The output is the lines below from the one with "Get transcript from spectrogram" through the one with "Could you transcribe", both included, printed exactly and with no other line.

• Dataset items:
========================

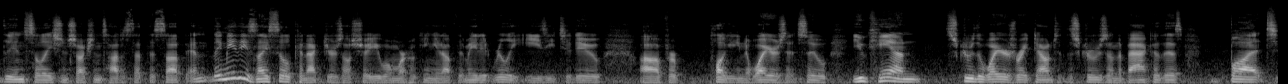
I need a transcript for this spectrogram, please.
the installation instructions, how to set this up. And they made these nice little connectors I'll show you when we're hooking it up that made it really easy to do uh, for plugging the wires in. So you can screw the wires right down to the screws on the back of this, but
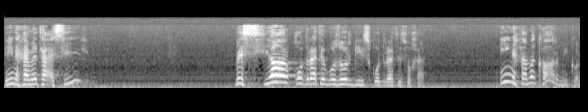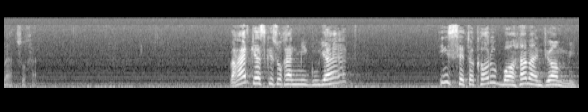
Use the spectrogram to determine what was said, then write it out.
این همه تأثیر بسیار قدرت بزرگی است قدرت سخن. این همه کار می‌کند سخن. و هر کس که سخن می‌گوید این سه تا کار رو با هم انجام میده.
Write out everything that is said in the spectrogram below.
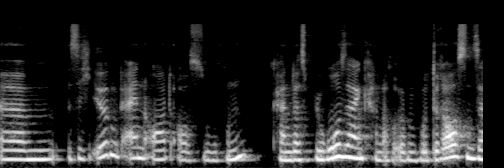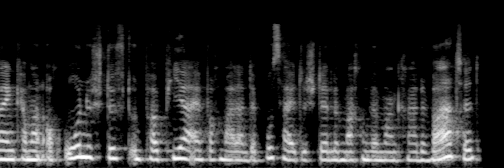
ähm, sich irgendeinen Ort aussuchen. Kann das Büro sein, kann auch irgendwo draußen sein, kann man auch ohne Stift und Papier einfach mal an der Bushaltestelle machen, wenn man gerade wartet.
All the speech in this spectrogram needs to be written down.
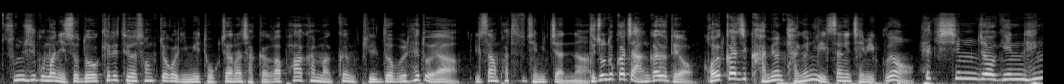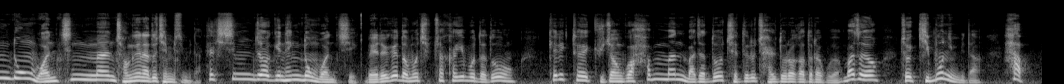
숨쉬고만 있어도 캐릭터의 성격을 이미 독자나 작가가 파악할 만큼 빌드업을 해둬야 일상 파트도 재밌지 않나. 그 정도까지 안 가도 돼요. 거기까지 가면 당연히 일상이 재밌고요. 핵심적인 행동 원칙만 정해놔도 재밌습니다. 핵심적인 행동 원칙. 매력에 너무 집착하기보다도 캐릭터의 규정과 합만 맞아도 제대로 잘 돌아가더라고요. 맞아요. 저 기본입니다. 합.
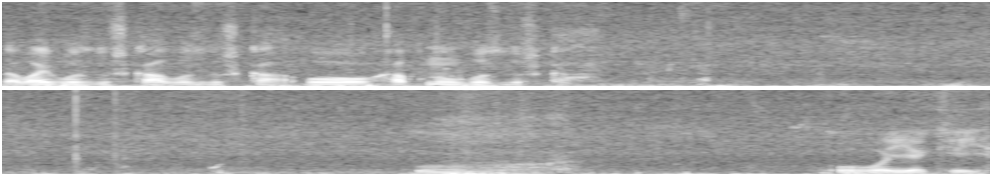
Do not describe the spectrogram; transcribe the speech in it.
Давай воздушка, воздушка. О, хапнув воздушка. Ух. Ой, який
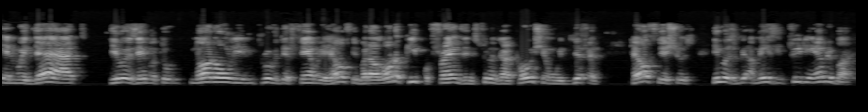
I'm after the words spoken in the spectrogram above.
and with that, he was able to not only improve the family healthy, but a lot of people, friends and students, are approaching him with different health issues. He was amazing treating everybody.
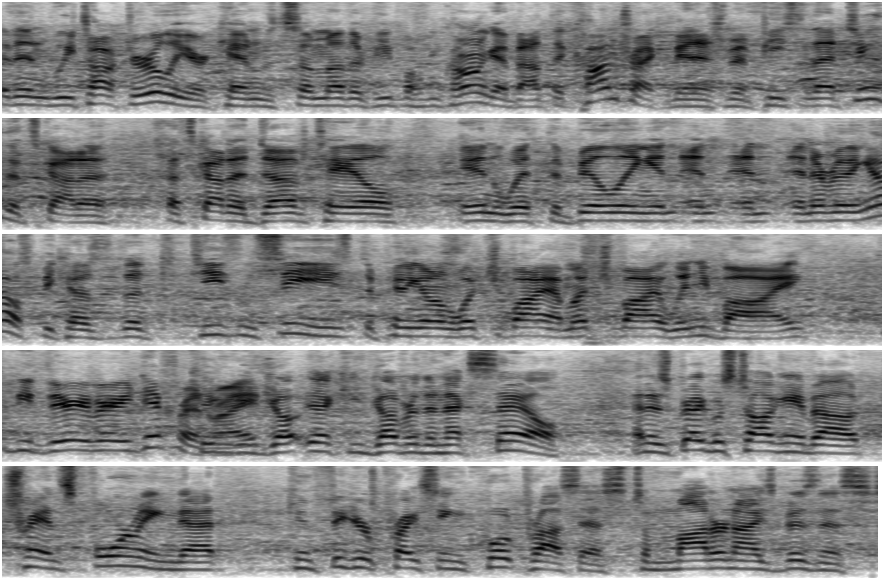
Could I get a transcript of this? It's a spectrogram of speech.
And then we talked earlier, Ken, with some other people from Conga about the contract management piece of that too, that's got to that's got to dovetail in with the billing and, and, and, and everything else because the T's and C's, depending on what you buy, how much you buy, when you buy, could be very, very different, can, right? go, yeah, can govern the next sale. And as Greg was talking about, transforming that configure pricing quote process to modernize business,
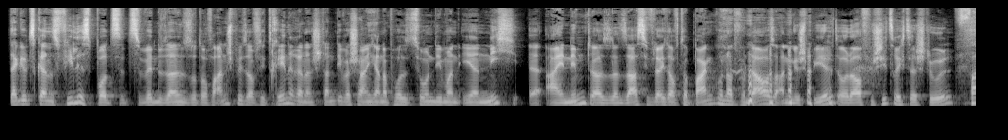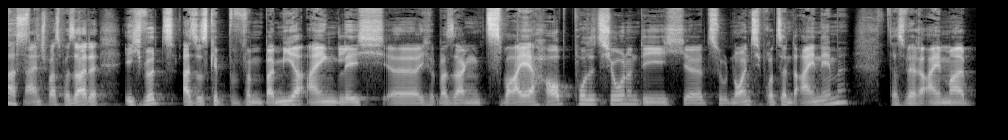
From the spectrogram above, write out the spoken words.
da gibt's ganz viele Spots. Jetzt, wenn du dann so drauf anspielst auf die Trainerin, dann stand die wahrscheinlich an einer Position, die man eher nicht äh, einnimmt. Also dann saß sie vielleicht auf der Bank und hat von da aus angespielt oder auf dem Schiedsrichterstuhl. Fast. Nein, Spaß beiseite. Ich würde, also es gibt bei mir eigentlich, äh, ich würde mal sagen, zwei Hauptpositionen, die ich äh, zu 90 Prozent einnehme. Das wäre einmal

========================

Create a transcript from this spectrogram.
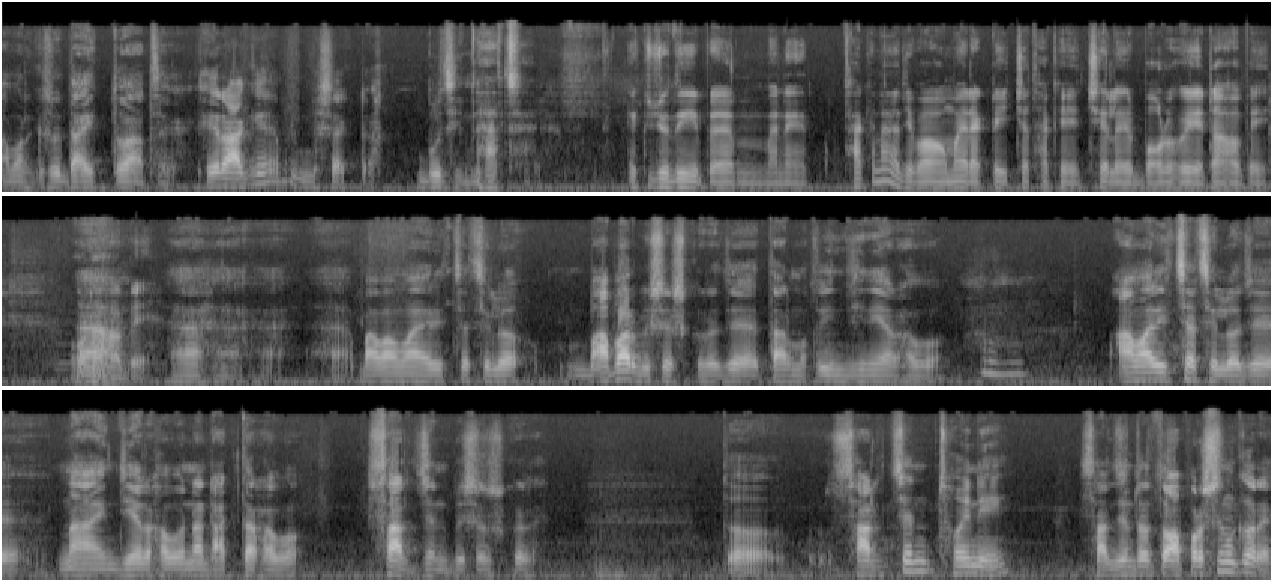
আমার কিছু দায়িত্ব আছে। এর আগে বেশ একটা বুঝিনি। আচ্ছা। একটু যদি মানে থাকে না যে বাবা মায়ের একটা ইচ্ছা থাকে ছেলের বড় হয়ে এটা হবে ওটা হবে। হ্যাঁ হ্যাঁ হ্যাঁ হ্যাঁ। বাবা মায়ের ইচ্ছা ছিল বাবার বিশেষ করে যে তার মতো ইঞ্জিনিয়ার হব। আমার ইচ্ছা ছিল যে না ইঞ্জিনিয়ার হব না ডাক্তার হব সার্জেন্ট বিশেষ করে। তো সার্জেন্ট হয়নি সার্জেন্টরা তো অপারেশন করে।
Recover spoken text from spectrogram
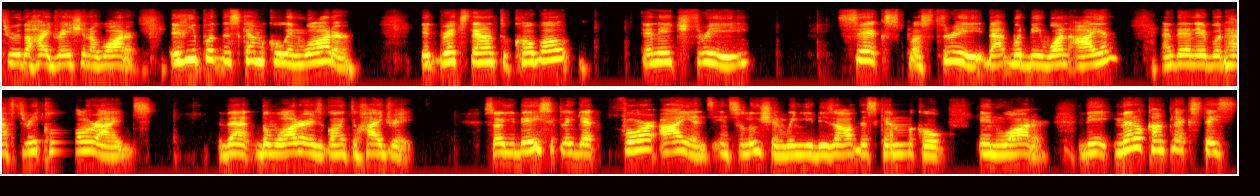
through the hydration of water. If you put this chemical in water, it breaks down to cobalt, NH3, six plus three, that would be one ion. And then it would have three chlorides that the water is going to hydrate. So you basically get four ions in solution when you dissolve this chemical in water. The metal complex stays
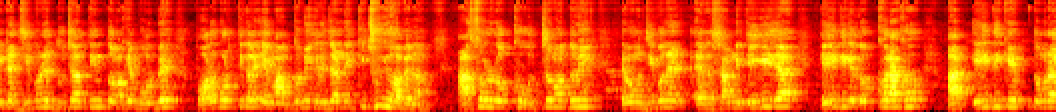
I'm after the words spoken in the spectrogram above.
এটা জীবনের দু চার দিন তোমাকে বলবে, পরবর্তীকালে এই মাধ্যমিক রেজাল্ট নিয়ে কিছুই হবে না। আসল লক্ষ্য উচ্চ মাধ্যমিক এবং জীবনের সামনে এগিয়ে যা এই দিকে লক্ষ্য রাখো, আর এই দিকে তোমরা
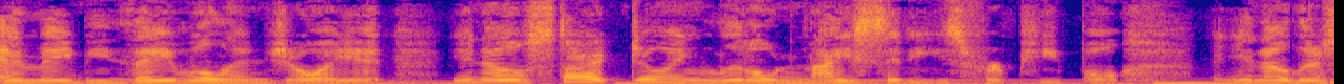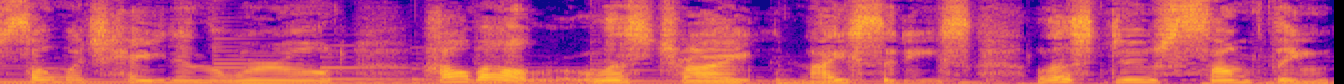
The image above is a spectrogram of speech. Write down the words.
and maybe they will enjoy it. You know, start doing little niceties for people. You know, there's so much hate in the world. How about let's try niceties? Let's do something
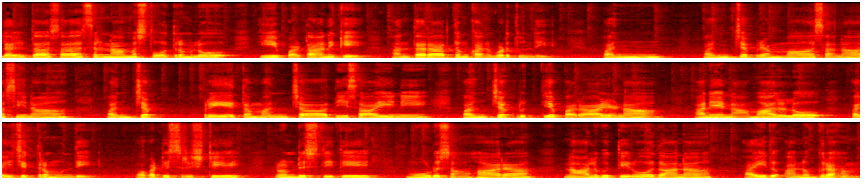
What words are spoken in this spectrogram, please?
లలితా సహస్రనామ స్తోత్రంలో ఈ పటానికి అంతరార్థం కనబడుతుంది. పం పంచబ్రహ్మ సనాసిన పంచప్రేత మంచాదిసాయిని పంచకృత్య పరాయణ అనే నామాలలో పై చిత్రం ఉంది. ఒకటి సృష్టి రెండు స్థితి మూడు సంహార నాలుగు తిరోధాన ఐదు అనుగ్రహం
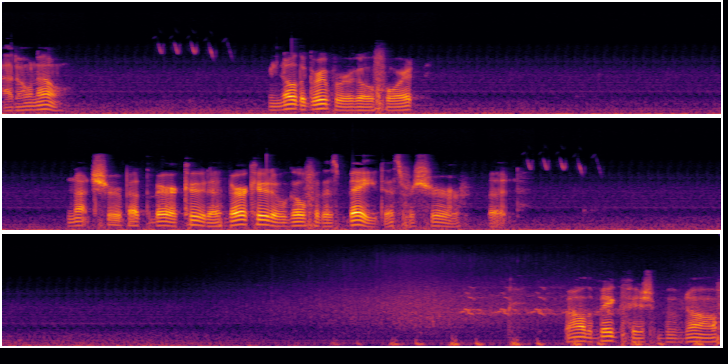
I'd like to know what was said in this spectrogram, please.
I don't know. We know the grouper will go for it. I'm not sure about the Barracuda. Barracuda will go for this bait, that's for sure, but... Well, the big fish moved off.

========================

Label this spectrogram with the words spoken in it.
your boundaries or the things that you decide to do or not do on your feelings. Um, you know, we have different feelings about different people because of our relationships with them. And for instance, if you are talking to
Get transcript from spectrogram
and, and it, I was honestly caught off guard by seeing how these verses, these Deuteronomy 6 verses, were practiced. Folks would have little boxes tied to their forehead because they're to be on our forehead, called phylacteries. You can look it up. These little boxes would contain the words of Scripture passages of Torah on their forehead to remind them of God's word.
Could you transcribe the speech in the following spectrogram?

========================

• ANSWER FOR THIS EXERCISE:
Get transcript from spectrogram
and, and it, I was honestly caught off guard by seeing how these verses, these Deuteronomy 6 verses, were practiced. Folks would have little boxes tied to their forehead because they're to be on our forehead, called phylacteries. You can look it up. These little boxes would contain the words of Scripture passages of Torah on their forehead to remind them of God's word.
Could you transcribe the speech in the following spectrogram?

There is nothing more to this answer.